Connecting with others and forming quality relationships is critical to our mental well-being. Building these connections can support your own feelings of belonging and happiness. Through these connections, we can better tune into when someone else needs support.
With Connecting Matters, you can:
- Improve your listening skills to show your friends, family members or coworkers that you really care
- Know the resources available to you to refer students in distress to, and how to intervene in a crisis
- Participate in a Princeton Distress Awareness & Response (PDAR) workshop to learn how to better support those in need
When you recognize signs of distress in someone else, you can make a difference and take action. All you need to do is be REALL.
Pay attention to the following indicators and reach out when you see them.
- frequently skipping classes
- missed assignments
- deterioration in work quality
- disorganized or erratic performance
- work with disturbing content
- acting differently/out of control
- withdrawing from friends and activities
- inappropriate or exaggerated behavior (e.g., overreacting to stress, highly agitated/irritable)

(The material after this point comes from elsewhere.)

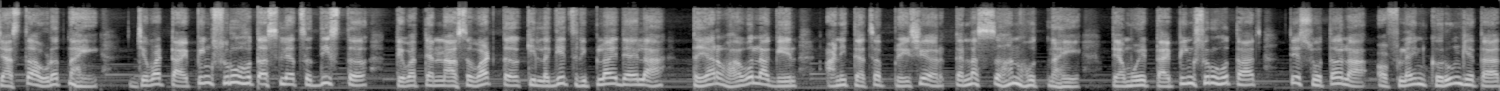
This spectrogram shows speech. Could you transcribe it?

- fatigue, coming to class bleary eyed
- lack of personal hygiene
- increased use of alcohol or drugs, frequently hung-over
- significant changes in weight

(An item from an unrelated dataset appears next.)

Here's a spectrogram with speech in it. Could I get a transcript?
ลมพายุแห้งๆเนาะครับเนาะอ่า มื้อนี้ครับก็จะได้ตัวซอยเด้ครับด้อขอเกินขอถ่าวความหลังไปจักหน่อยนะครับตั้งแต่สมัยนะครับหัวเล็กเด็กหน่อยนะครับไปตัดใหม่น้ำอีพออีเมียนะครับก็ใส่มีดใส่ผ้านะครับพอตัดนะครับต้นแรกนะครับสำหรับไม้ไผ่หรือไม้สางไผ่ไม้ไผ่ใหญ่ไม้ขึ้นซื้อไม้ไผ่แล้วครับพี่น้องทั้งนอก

- noticeable cuts, bruises, or burns on student
- experience of a trauma or a loss
- online postings that seem threatening or concerning
- talking about death (or "wanting out")
- taking life-threatening risks
As a bystander, one of the biggest barriers to reaching out is the worry that it’s none of our business or that students will be embarrassed. But students actually feel cared for and recognized when asked how they’re doing.
- DO: Speak with the student privately
- DON’T: Promise your confidentiality (CPS is confidential)
- DO: Focus concerns on behaviors that you have observed that concern you
- DON’T: Leave the student alone if you have concerns about their safety
- DO: Express willingness to help
Ways to start a conversation from a place of caring:
- "I'm worried about you, you seem stressed."
- "You seem down lately and you don't come out of your room much."
- "I've noticed you seem to be partying a lot more lately."
Ask open ended questions, and reflect what you hear:
- "What's bothering you?"
- "How have you been feeling lately?"
Asking about suicide is difficult but potentially life-saving and will not give someone the idea or make things worse. In fact, it may be a relief for the student to know you’re open to hearing about whatever they’re feeling.
- "Have you had thoughts about hurting yourself or ending your life?"
- "Have you been thinking that things would be easier if you weren't around?"
- Ask how the student has tried to cope, and what else the student thinks might help
- Take what they say seriously
- Give the student time to talk; know that you don’t have to fill silence
- Offer emotional support, understanding and patience
- Let them know they don't have to suffer alone
- Expect resistance and acknowledge their concern
- Acknowledge that depression and anxiety are real, common and treatable
- Don’t rush into problem solving
- Often after having a chance to vent, students will be more open to help
- Hear their pain and avoid judgment
- Inform them that the Counseling & Psychological Services are FREE and confidential
- Offer to accompany them to see a counselor or call the crisis hotline with them